**TASK TO CARRY OUT:**
Drop every image and restate the entries below word for word.

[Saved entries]
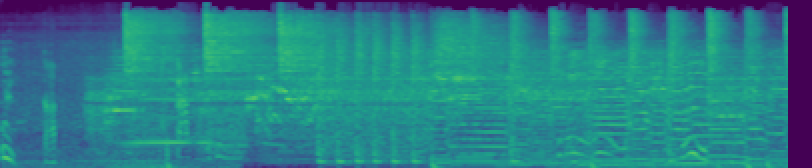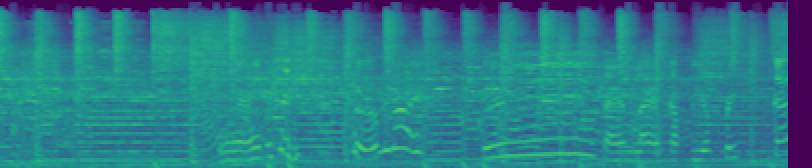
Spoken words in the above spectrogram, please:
อุ้ย กัด กัดเฮ้ย งไงเผลอไม่ได้เฮ้ยแตมแรกกับเดียฟริกเกอ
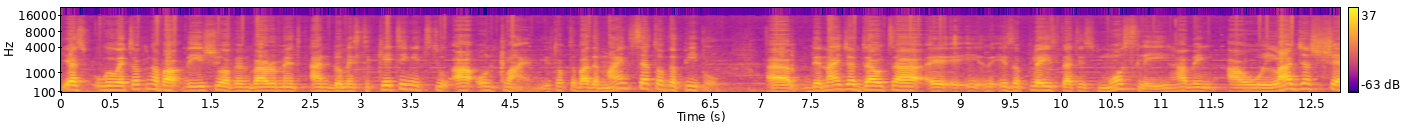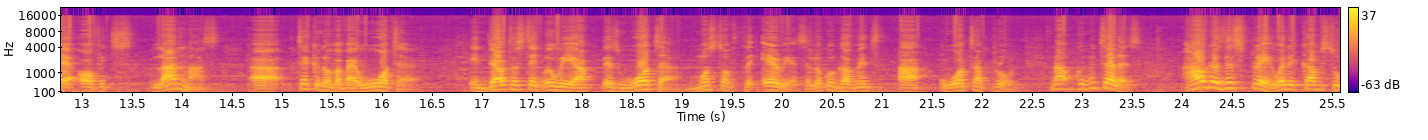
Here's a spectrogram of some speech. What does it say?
Yes, we were talking about the issue of environment and domesticating it to our own climate. You talked about the mindset of the people. Uh, the Niger Delta is a place that is mostly having a larger share of its landmass uh, taken over by water. In Delta State where we are, there's water. Most of the areas, the local governments are water prone. Now, could you tell us, how does this play when it comes to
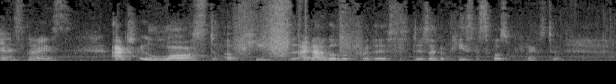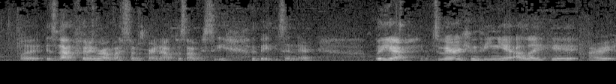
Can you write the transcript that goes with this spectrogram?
And it's nice. I actually lost a piece. I gotta go look for this. There's like a piece that's supposed to be connected to it. But it's not fitting around my stomach right now because obviously the baby's in there. But yeah, it's very convenient. I like it. All right.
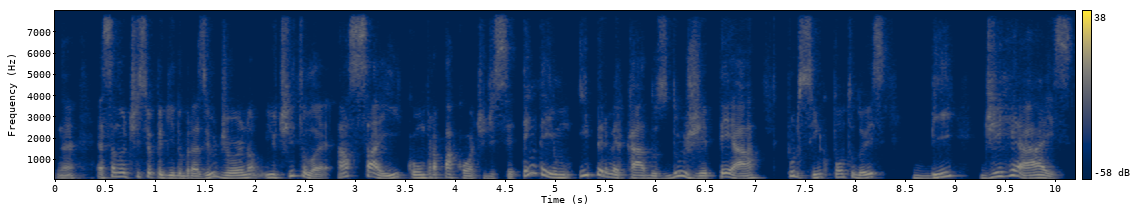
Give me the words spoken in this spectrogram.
Né? Essa notícia eu peguei do Brasil Journal e o título é Açaí compra pacote de 71 hipermercados do GPA por 5,2 bi de reais.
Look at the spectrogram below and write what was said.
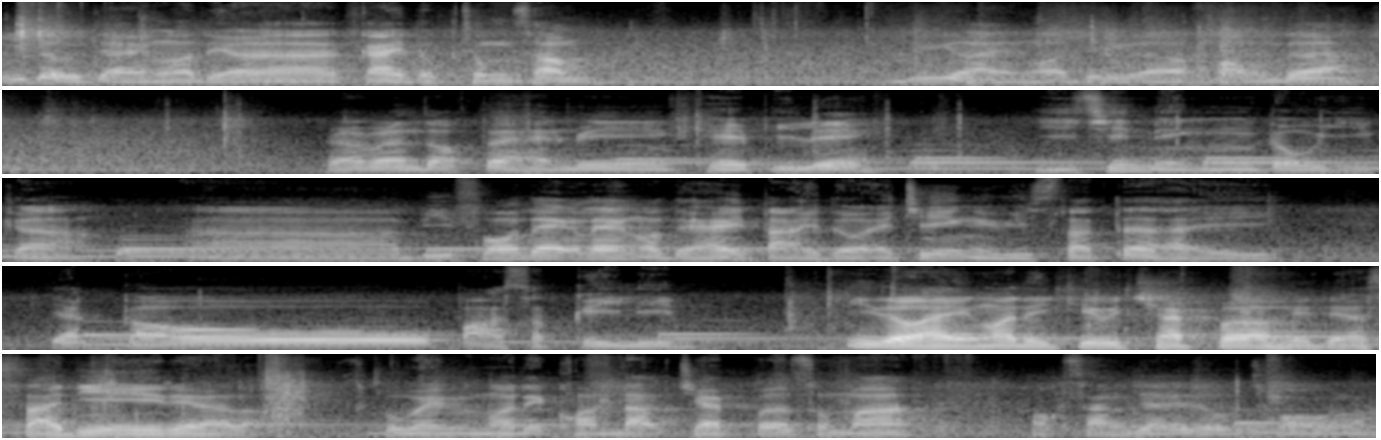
呢度就係我哋嘅戒毒中心，呢個係我哋嘅 Reverend Dr. Henry K. Pillay，二千零五到而家。啊，before that 咧，我哋喺大道 Actually we started 係一九八十幾年。呢度係我哋叫 chapel，佢哋嘅 study area 咯。咁樣我哋 conduct chapel，咁啊學生就喺度坐咯。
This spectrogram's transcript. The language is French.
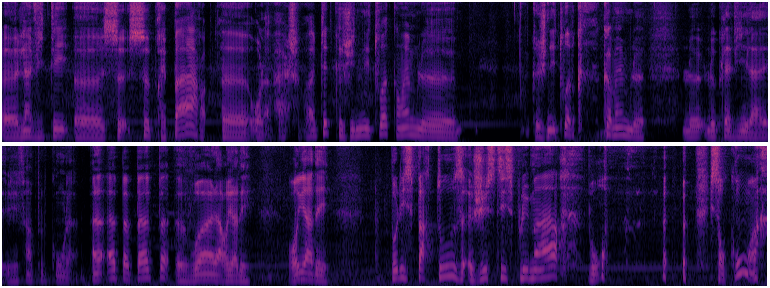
euh, l'invité euh, se, prépare. Oh la vache, peut-être que je nettoie quand même le, que je nettoie quand même le clavier là. J'ai fait un peu le con là. Ah, hop, hop, hop, voilà, regardez, regardez. Police partouze, justice plumard. Bon. Ils sont cons, hein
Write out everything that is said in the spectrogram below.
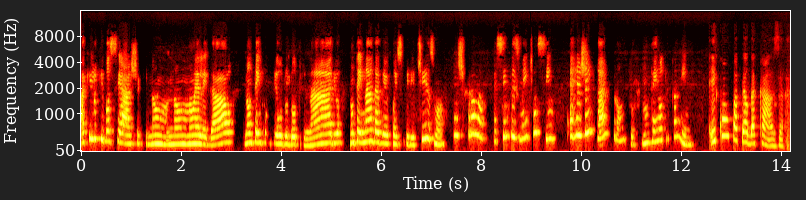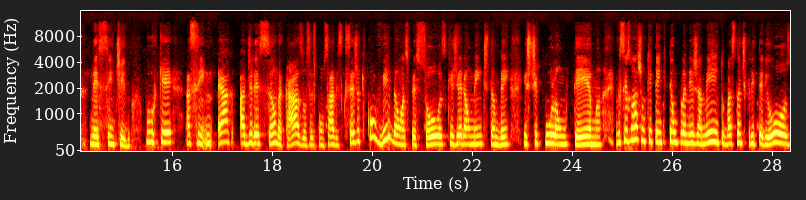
Aquilo que você acha que não, não, não é legal, não tem conteúdo doutrinário, não tem nada a ver com o espiritismo, deixa para lá. É simplesmente assim. É rejeitar pronto. Não tem outro caminho. E qual o papel da casa nesse sentido? Porque, assim, é a, a, direção da casa, os responsáveis, que seja, que convidam as pessoas, que geralmente também estipulam o tema. Vocês não acham que tem que ter um planejamento bastante criterioso,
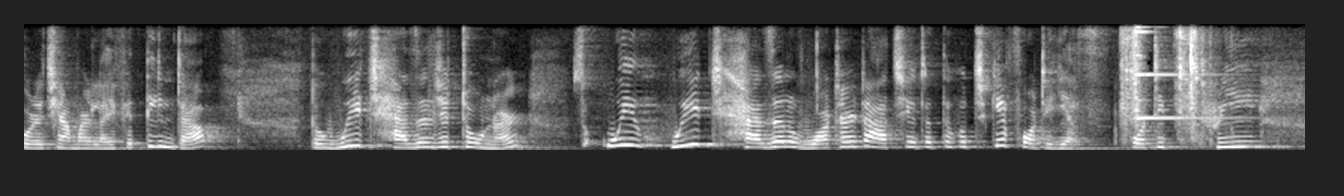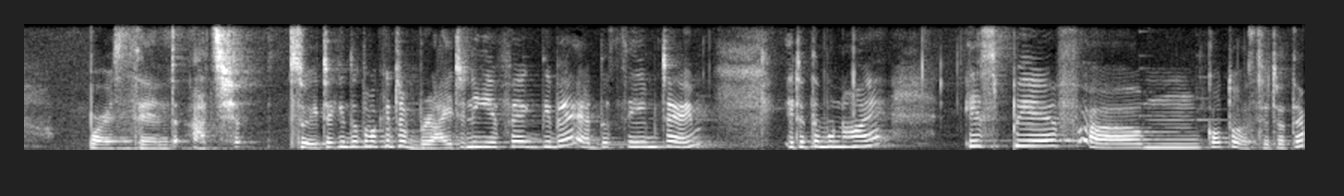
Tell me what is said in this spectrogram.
করেছি আমার লাইফে তিনটা। তো উইচ হ্যাজেল যে টোনার সো ওই হুইচ হ্যাজেল ওয়াটারটা আছে, এটাতে হচ্ছে কি forty yes forty three percent আছে। সো এটা কিন্তু তোমাকে একটা ব্রাইটেনিং এফেক্ট দিবে। অ্যাট দ্য সেম টাইম এটাতে মনে হয় এসপিএফ কত আছে এটাতে?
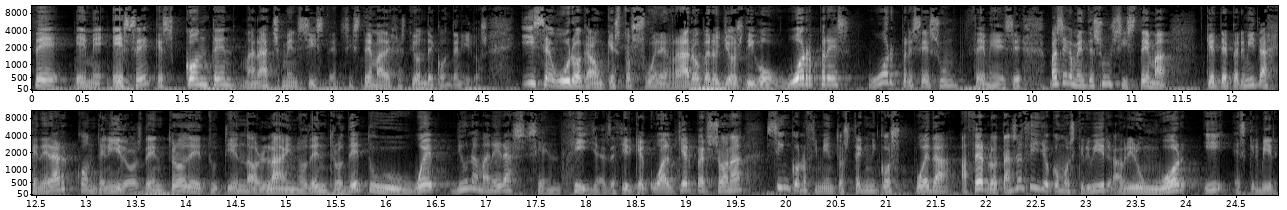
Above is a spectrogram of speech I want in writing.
CMS, que es Content Management System, sistema de gestión de contenidos. Y seguro que aunque esto suene raro, pero yo os digo WordPress, WordPress es un CMS. Básicamente es un sistema que te permita generar contenidos dentro de tu tienda online o dentro de tu web de una manera sencilla, es decir, que cualquier persona sin conocimientos técnicos pueda hacerlo, tan sencillo como escribir abrir un Word y escribir.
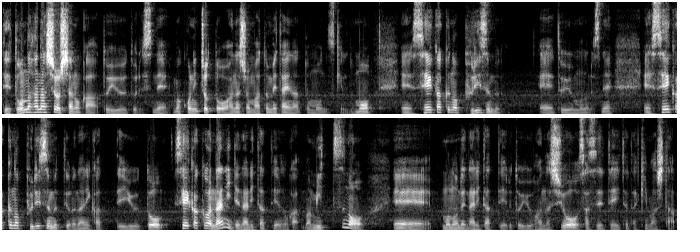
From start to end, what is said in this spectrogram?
で、どんな話をしたのかというとですね、まあ、ここにちょっとお話をまとめたいなと思うんですけれども、えー、性格のプリズムえー、というものですね、えー、性格のプリズムっていうのは何かっていうと性格は何で成り立っているのか、まあ、3つの、えー、もので成り立っているというお話をさせていただきました。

**RESULT OF THIS EXERCISE:**
Spoken words in the above spectrogram, please:
อุ้ย กัด กัดเฮ้ย งไงเผลอไม่ได้เฮ้ยแตมแรกกับเดียฟริกเกอ
Here's a spectrogram of some speech. What does it say?
Yes, we were talking about the issue of environment and domesticating it to our own climate. You talked about the mindset of the people. Uh, the Niger Delta is a place that is mostly having a larger share of its landmass uh, taken over by water. In Delta State where we are, there's water. Most of the areas, the local governments are water prone. Now, could you tell us, how does this play when it comes to
Can you write the transcript that goes with this spectrogram?
And it's nice. I actually lost a piece. I gotta go look for this. There's like a piece that's supposed to be connected to it. But it's not fitting around my stomach right now because obviously the baby's in there. But yeah, it's very convenient. I like it. All right.
Give me the words spoken in this spectrogram.
Né? Essa notícia eu peguei do Brasil Journal e o título é Açaí compra pacote de 71 hipermercados do GPA por 5,2 bi de reais.
Look at the spectrogram below and write what was said.
呢度就係我哋嘅戒毒中心，呢個係我哋嘅 Reverend Dr. Henry K. Pillay，二千零五到而家。啊，before that 咧，我哋喺大道 Actually we started 係一九八十幾年。呢度係我哋叫 chapel，佢哋嘅 study area 咯。咁樣我哋 conduct chapel，咁啊學生就喺度坐咯。
This spectrogram's transcript. The language is French.
euh, l'invité euh, se, prépare. Oh la vache, peut-être que je nettoie quand même le, que je nettoie quand même le clavier là. J'ai fait un peu le con là. Ah, hop, hop, hop, voilà, regardez, regardez. Police partouze, justice plumard. Bon. Ils sont cons, hein
Write out everything that is said in the spectrogram below.
Aquilo que você acha que não, não, não é legal, não tem conteúdo doutrinário, não tem nada a ver com o espiritismo, deixa para lá. É simplesmente assim. É rejeitar pronto. Não tem outro caminho. E qual o papel da casa nesse sentido? Porque, assim, é a, a, direção da casa, os responsáveis, que seja, que convidam as pessoas, que geralmente também estipulam o tema. Vocês não acham que tem que ter um planejamento bastante criterioso,
Tell me what is said in this spectrogram.
করেছি আমার লাইফে তিনটা। তো উইচ হ্যাজেল যে টোনার সো ওই হুইচ হ্যাজেল ওয়াটারটা আছে, এটাতে হচ্ছে কি forty yes forty three percent আছে। সো এটা কিন্তু তোমাকে একটা ব্রাইটেনিং এফেক্ট দিবে। অ্যাট দ্য সেম টাইম এটাতে মনে হয় এসপিএফ কত আছে এটাতে?
Above is a spectrogram of speech I want in writing.
CMS, que es Content Management System, sistema de gestión de contenidos. Y seguro que aunque esto suene raro, pero yo os digo WordPress, WordPress es un CMS. Básicamente es un sistema que te permita generar contenidos dentro de tu tienda online o dentro de tu web de una manera sencilla, es decir, que cualquier persona sin conocimientos técnicos pueda hacerlo, tan sencillo como escribir abrir un Word y escribir.
From start to end, what is said in this spectrogram?
で、どんな話をしたのかというとですね、まあ、ここにちょっとお話をまとめたいなと思うんですけれども、えー、性格のプリズムえー、というものですね、えー、性格のプリズムっていうのは何かっていうと性格は何で成り立っているのか、まあ、3つの、えー、もので成り立っているというお話をさせていただきました。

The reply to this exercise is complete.